SNUG competition shortlist of 12 tiny Kiwi homes released
12 winning tiny home designs to be annouced at PrefabNZ's Snug competition Garden Party to find designs for homes small enough to be raised in urban back gardens.
Pamela Bell, chief executive of Prefab NZ launched the competition in March, which led to 86 entries to the competition from architects, though each team had to have one student, or an apprentice working with it.
The winners, including the "People's Choice" award, would be announced on November 15 in a back garden party in the Auckland suburb of Kingsland, Bell said.
The winners will get "pre-consented" by Auckland Council, which should make it easier for homeowners with generous back gardens to build one.
Prefab NZ is the industry body for off-site building companies, which manufacture homes in factories and workshops to be trucked to sites to be erected.
Bell believed prefab homes could play a part in solving the country's housing crisis, lifting efficiency, and in the case of the tiny Snug "minor dwellings", help provide more homes in our towns and cities at low cost.

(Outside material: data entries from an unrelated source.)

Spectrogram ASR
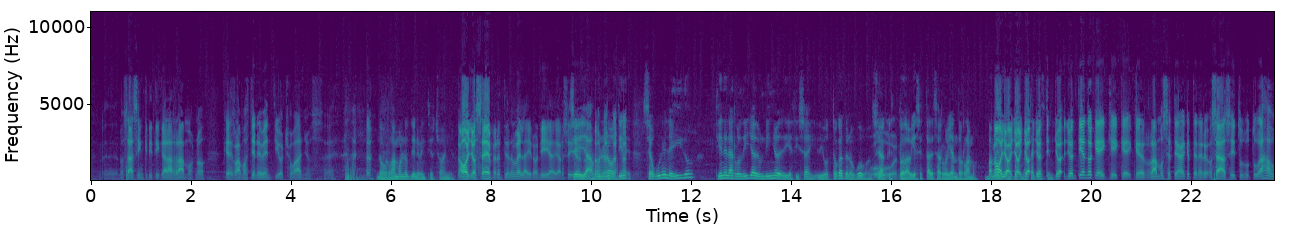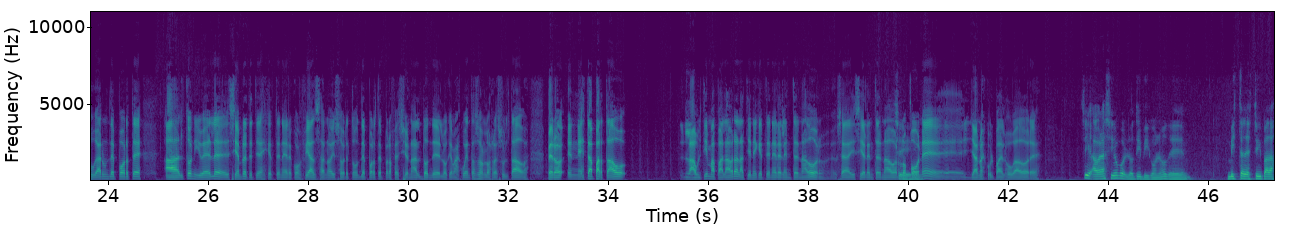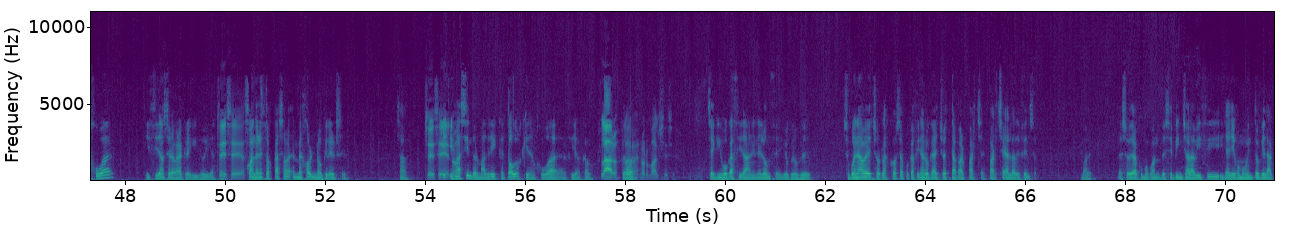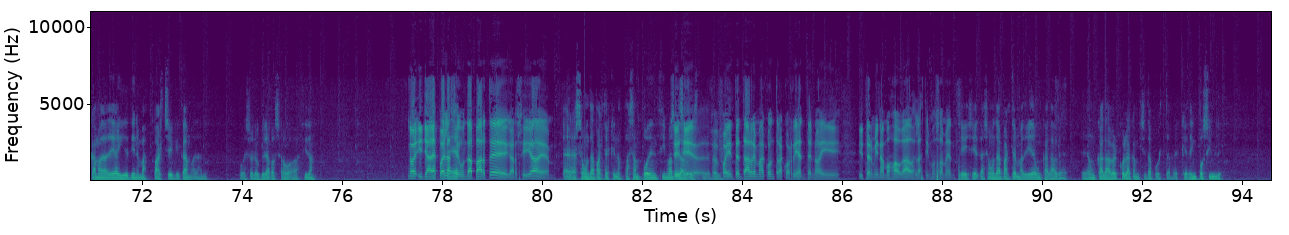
o sea, sin criticar a Ramos, ¿no? Que Ramos tiene 28 años. ¿eh? No, Ramos no tiene 28 años. No, yo sé, pero entiéndeme la ironía, García. Sí, ya, bueno, no, tiene, según he leído, tiene la rodilla de un niño de 16. Digo, tócate los huevos. O sea, uh, que todavía se está desarrollando Ramos. no, yo, yo, yo, yo, entiendo que, que, que, que, Ramos se tenga que tener. O sea, si tú, tú vas a jugar un deporte a alto nivel eh, siempre te tienes que tener confianza, ¿no? Y sobre todo un deporte profesional donde lo que más cuenta son los resultados. Pero en este apartado la última palabra la tiene que tener el entrenador. O sea, y si el entrenador lo pone, eh, ya no es culpa del jugador, ¿eh? Sí, habrá sido por lo típico, ¿no? De Mister estoy para jugar y Zidane se lo habrá creído y ya Sí, sí, Cuando en estos casos es mejor no creerse, ¿sabes? Y, más siendo el Madrid, que todos quieren jugar al fin y al cabo. Claro, claro, es normal, sí, sí. Se equivoca Zidane en el 11, yo creo que pueden haber hecho otras cosas porque al final lo que ha hecho es tapar parches, parchear la defensa. ¿Vale? Eso era como cuando te se pincha la bici y ya llega un momento que la cámara de aire tiene más parche que cámara, ¿no? Pues eso es lo que le ha pasado a Zidane. No, y ya después la Eh, segunda parte, García... eh, La segunda parte es que nos pasan por encima sí, de la sí, bestia, eh, fue intentar remar contra corriente, ¿no? Y, y terminamos ahogados, lastimosamente. Sí, sí, la segunda parte el Madrid era un cadáver. Era un cadáver con la camiseta puesta. Es que era imposible.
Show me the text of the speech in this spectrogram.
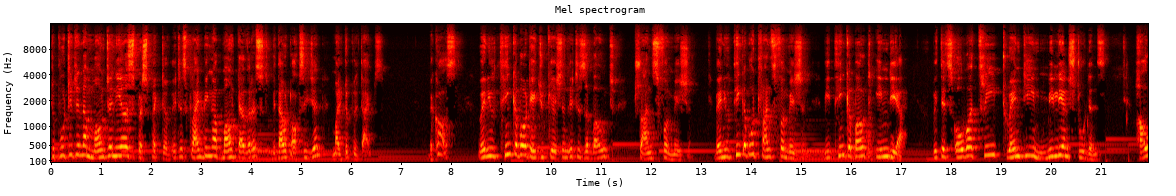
to put it in a mountaineer's perspective, it is climbing up Mount Everest without oxygen multiple times. Because when you think about education, it is about transformation. When you think about transformation, we think about India with its over 320 million students. How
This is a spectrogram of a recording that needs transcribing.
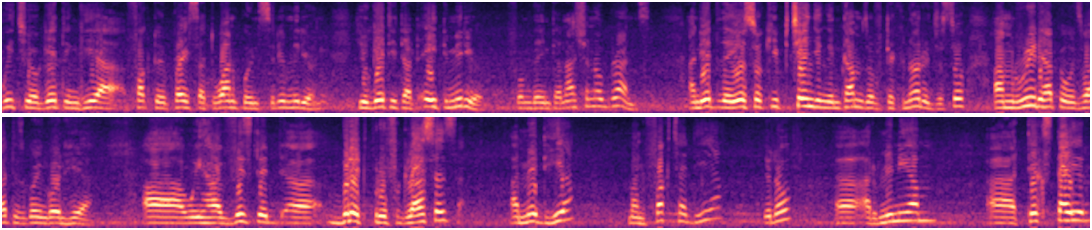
which you're getting here, factory price at 1.3 million, you get it at 8 million from the international brands. And yet they also keep changing in terms of technology. So I'm really happy with what is going on here. Uh, we have visited uh, bulletproof glasses are made here, manufactured here, you know, uh, aluminium, uh, textile,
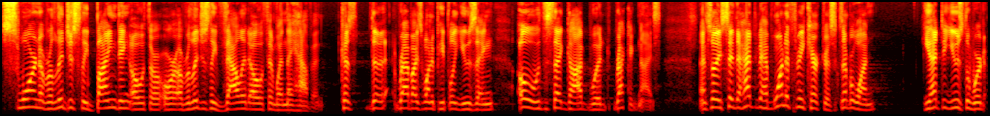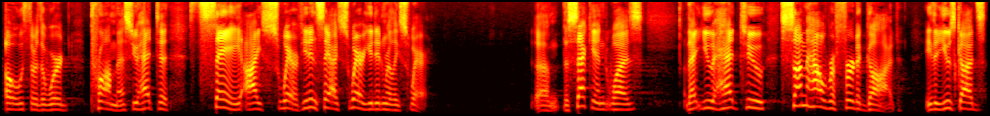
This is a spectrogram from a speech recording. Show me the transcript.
sworn a religiously binding oath or, or a religiously valid oath and when they haven't. Because the rabbis wanted people using oaths that God would recognize. And so they said there had to have one of three characteristics. Number one, you had to use the word oath or the word promise. You had to say, I swear. If you didn't say, I swear, you didn't really swear. Um, the second was that you had to somehow refer to God. Either use God's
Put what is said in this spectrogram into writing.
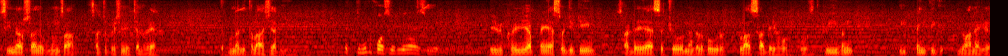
ਸੀਨੀਅਰ ਅਫਸਰਾਂ ਦੇ ਹੁਕਮ ਅਨੁਸਾਰ ਸਰਚ ਆਪਰੇਸ਼ਨ ਚੱਲ ਰਿਹਾ ਤੇ ਉਹਨਾਂ ਦੀ ਤਲਾਸ਼ ਜਾਰੀ ਹੈ। ਕਿੰਨੀ ਕੁ ਫੋਰਸ ਜਿਹੜੀ ਹੈ ਇਸ ਵੇਲੇ ਇਹ ਵੇਖੋ ਜੀ ਆਪਣੇ ਐਸਓਜੀ ਟੀਮ ਸਾਡੇ ਐਸਐਚਓ ਨੰਗਲਪੁਰ ਪਲੱਸ ਸਾਡੇ ਹੋਰ ਫੋਰਸ ਤਕਰੀਬਨ 30 35 ਕੁ ਜਵਾਨ ਹੈਗੇ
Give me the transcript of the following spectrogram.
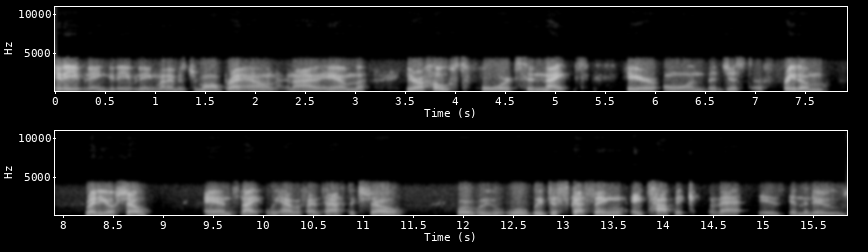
Good evening. Good evening. My name is Jamaal Brown, and I am your host for tonight here on the Gist of Freedom radio show. And tonight we have a fantastic show where we will be discussing a topic that is in the news,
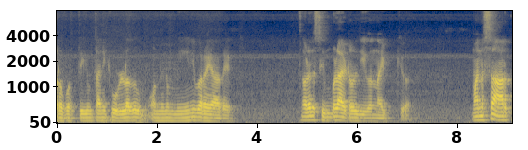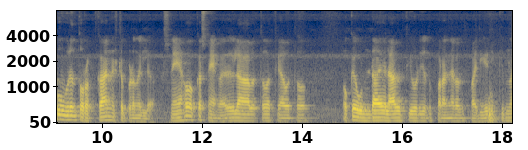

"It's a home without the cost of the land. In Auckland, half the cost of a new build was the land. It was around 40 per cent in the rest of the country. It's really thinking creatively about what affordability looks like," she said.
Intensification is one of the mantras of increasing dwelling numbers in cities like Auckland and Wellington without forcing people to live ever further out on the cities' fringes, locking them in to long, gruelling commutes.
Inspired by the humble Jandal, the Flip (It was originally called the Flip, Flap, Flop, but the flop had to go as it had unfortunate echoes of the phrase "flop house") can be built either as a one-level tiny home, or a "two storeyed backyard apartment".
All but one are designed to sit on simple foundations, keeping the cost of erecting one down.
The on that isn't is the Porch design, which straddles a car port.
Size was the starting point for the Snug competition, but as well as being ready to roll off the production line, each entry also had to meet high environmental standards if it was to get past a judging panel including a representative of the Green Building Council.
Bell said the competition was also designed to help bring through younger designers, and Bell hoped it would help bring more digital natives, and women, into the off-site building industry.
Designers also had to think about how their designs would be manufactured, and built.
The appropriately named Easy was designed to be made in small, light-weight panels which two people could get into site easily, and build.
Another tiny home on the shortlist is the Pī Honi (Little Honey), the component parts of which are designed to be fabricated by robots.
"Two dynamic multi-tooled robotic arms allow tools and materials to be brought to each panel, as opposed to the panel progressing through a traditional production line," its entry said. Read here